When I was in high school, a friend made some complaint about "the Chinese kids." It bothered me that she effectively used "Chinese" as the qualifier for behavior she found to be annoying. "What do you mean 'the Chinese' kids?" I asked. "You know," she said, "the ones who hang out in the hallway." "So you mean the hallway clique, not 'the Chinese' kids," I challenged.
In our uber-cliquey school, the distinguishing characteristic that my friend found annoying was a personality trait common to kids who hung out in a particular hallway -- as opposed to those who hung out in the Advanced Placement Room, on the front lawn, in the back courtyard, or elsewhere. True, the kids who hung out in the hallway were, as I noticed after this exchange, mostly if not entirely Chinese-American. Then again, the school itself was easily three-fourths Chinese-American -- making my friend's comment especially amusing, as I look back on it today.
Over the decades since, I have found this core issue repeating itself: People regularly confuse the difference between a characteristic and a classification.

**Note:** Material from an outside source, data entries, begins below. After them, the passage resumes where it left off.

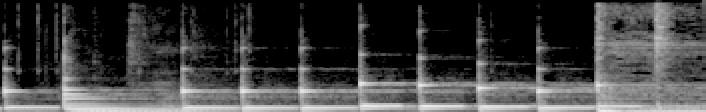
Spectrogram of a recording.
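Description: signal or alarm, marimba phone ringtone

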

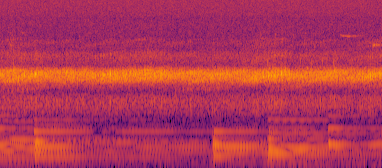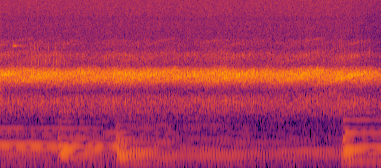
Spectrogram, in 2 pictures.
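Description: animal, chorus frogs calling

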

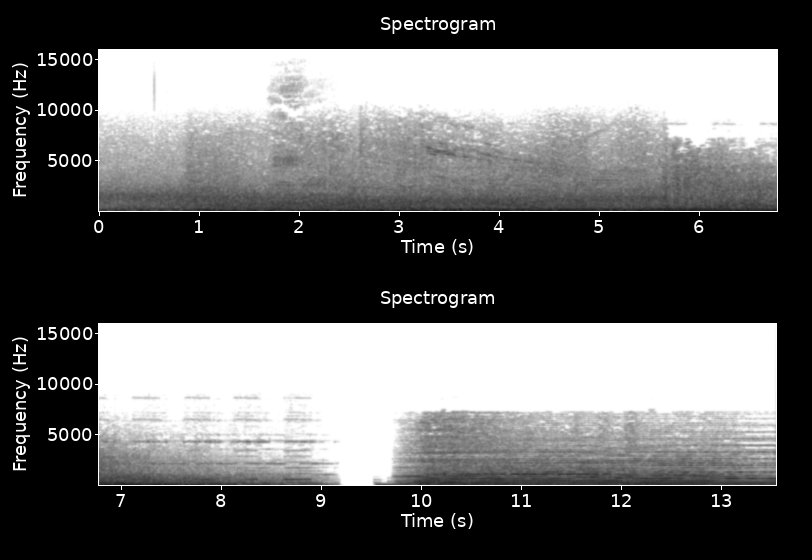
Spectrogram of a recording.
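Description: sound effect, spaceship crash landing

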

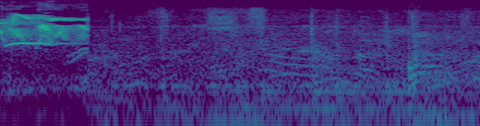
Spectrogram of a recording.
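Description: bird, bird chirping sound effect

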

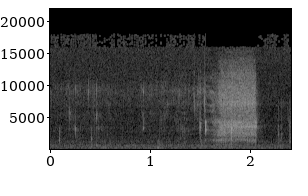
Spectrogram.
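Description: food or drink, sipping sparkling water

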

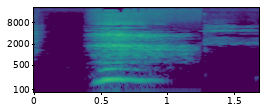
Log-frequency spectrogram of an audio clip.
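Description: human body sound, a gasp

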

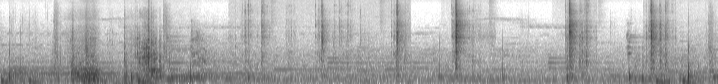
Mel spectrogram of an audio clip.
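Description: machine, typing on a typewriter

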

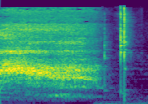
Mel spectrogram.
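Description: human body sound, scream

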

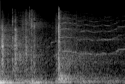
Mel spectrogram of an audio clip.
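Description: household object, door being pushed open

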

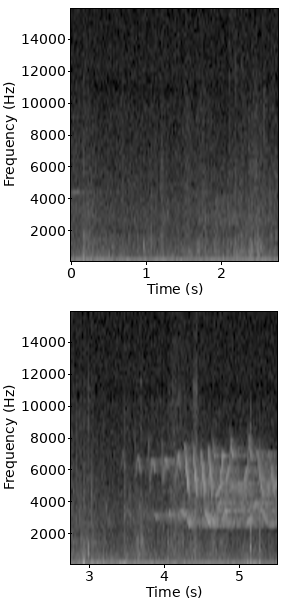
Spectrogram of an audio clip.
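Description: bird, yellow warbler singing

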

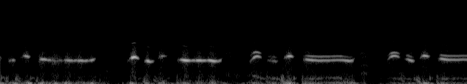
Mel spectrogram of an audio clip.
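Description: human body sound, person whistling

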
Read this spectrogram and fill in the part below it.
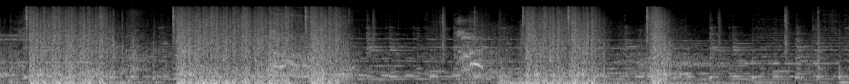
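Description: In the video game Borderlands, an SMG fires in loud, rapid bursts at close range, with short pauses between volleys and some crashing impacts.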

In college on the East Coast, for example, I encountered the term JAP, Jewish American Princess, used to describe someone who was materialistic. Why not just call someone "materialistic"? The term "JAP" said more about conventional notions of Jews and women than it did about the person it was describing. That's one of the reasons why I loved living in Israel for four years: If I was in an especially ornery mood one day and happened to act like a jerk, another Israeli would just think I was being a jerk, instead of thinking that all Jews across the planet were jerks at all times.
We frequently ascribe traits to someone (violent, intelligent, cheap, successful), on the basis of something irrelevant to the matter at hand, such as ethnicity, religion, sex, or nationality -- whichever we may take issue with, for reasons of our own ignorance or unprocessed baggage. As an extension of this impulse, our language is often sloppy and poorly thought-out. Put the two together, and we effectively limit the room we give others to be who they are and grow into who they are meant to become. We also limit our own self-perception, as well as our ability to perceive others clearly.
By way of example, imagine if our society used descriptive terms like "powerful," "driven," and "outspoken," instead of "masculine," and similarly, if it used descriptive terms like "nurturing," "elegant," and "soft," instead of "feminine." I suspect that from a young age, we would feel and give each other more permission, freedom, and space to be our authentic selves -- to explore who we are with an attitude of curiosity and discovery, instead of feeling constricted by pre-determined gender roles and assignments.
Similarly imagine if our society used words like "diminished," "disempowered," or "degraded," instead of "emasculated." This descriptive language would enable us to get underneath what we really mean when we say "emasculated," and in turn, it would help us to understand and challenge some of our social codes. On that note, I question why there is no female equivalent for "emasculated" in our language. Have women not been diminished, disempowered, and degraded by men?
In my own case, from kindergarten on, I was repeatedly told that I was too strong, too outspoken, too loud, too fill-in-the-blank, while my best friend David was told that he was too soft, too gentle, too sweet. Too too too... divergent from the way society wanted us to be. Instead of seeing children like David and me as evidence that the feminine/masculine ideology might need some retooling, the world around us demanded that we conform to its norms, no matter what the cost to our souls.
And so, three years into our friendship, David and I were romping around in a park near his aunt's house, where both our families were staying for the weekend. After running through the trees by myself for quite a while, I went looking for David, who had disappeared. He was sitting by the river, looking intently into the water, a container in hand. "What are you doing?" I asked. "I'm trying to catch a frog," he answered (operative word: trying).
Even back then, I was busy escorting spiders out of the house, and not long after, I would become a young vegetarian. I had no tolerance for putting animals into captivity, and I gave David a piece of my mind. He cried, telling me how his parents, both immigrants, were pressuring him into this kind of behavior, out of their quest for him to become an all-American boy. I sighed. "Give me the container," I told David. I squatted near the river, scooped a frog into the container, and said, "Let's go." Shortly after, with pride, David presented the frog to his parents, who oohed and aahed over his accomplishment.
By the time he was a young teenager, David was broken, and our friendship was over.
We are walking wounded in large part because of how we construct our own identities and how we identify others. People are social creatures by nature, so we need the recognition and affirmation of those around us, to help us flourish and grow. When we carelessly impose onto an individual our ideas of how they should behave as part of a group, and conversely, when we thoughtlessly ascribe to an entire group the characteristics of one individual, we contribute to an environment of discord: We encourage people to feel uncomfortable within themselves and with each other -- leading to a cascade of emotions like fear, shame, resentment, and anger, all of which feed into a vicious cycle. When instead we open our eyes, minds, and hearts -- allowing other people to teach us who they are and using that information to rethink our own ideas about who we are and how the world works, we open the doorway to truth and transformation, and in doing so, a world filled with harmony.